Iran and its proxies have already begun to shape post-ISIS Syria, and eastern Syria is the most important theater. Yet recent events show that Iranian-backed forces advancing there will inevitability collide with two hostile forces, and compete with one of them. The first lies south in the al-Tanf border area, where US special forces and their Arab partners continue to take ground from the Islamic State (ISIS, ISIL, or Daesh). The second force lies to the north, where the US-backed Syrian Democratic Forces (SDF) could follow their current Raqqa offensive with an attack on ISIS in Deir Ezzor. Iran will come under great pressure to try to counter these advances. If it and the United States stay the course in the current atmosphere of strategic confusion, it is difficult to see how they can avoid a conflict, and it is still unclear whether US policy is ready for one.
Faysal Itani, Senior Fellow, the Atlantic Council’s Rafik Hariri Center for the Middle East.

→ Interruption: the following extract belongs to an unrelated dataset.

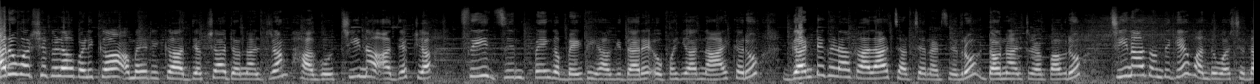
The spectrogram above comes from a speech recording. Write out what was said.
ಆರು ವರ್ಷಗಳ ಬಳಿಕ ಅಮೆರಿಕ ಅಧ್ಯಕ್ಷ ಡೊನಾಲ್ಡ್ ಟ್ರಂಪ್ ಹಾಗೂ ಚೀನಾ ಅಧ್ಯಕ್ಷ ಸಿ ಜಿನ್ಪಿಂಗ್ ಭೇಟಿಯಾಗಿದ್ದಾರೆ. ಉಭಯ ನಾಯಕರು ಗಂಟೆಗಳ ಕಾಲ ಚರ್ಚೆ ನಡೆಸಿದ್ರು. ಡೊನಾಲ್ಡ್ ಟ್ರಂಪ್ ಅವರು ಚೀನಾದೊಂದಿಗೆ ಒಂದು ವರ್ಷದ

Ali Marhoon, Intern, the Atlantic Council Rafik Hariri Center for the Middle East.
Read more: The Scramble for Eastern Syria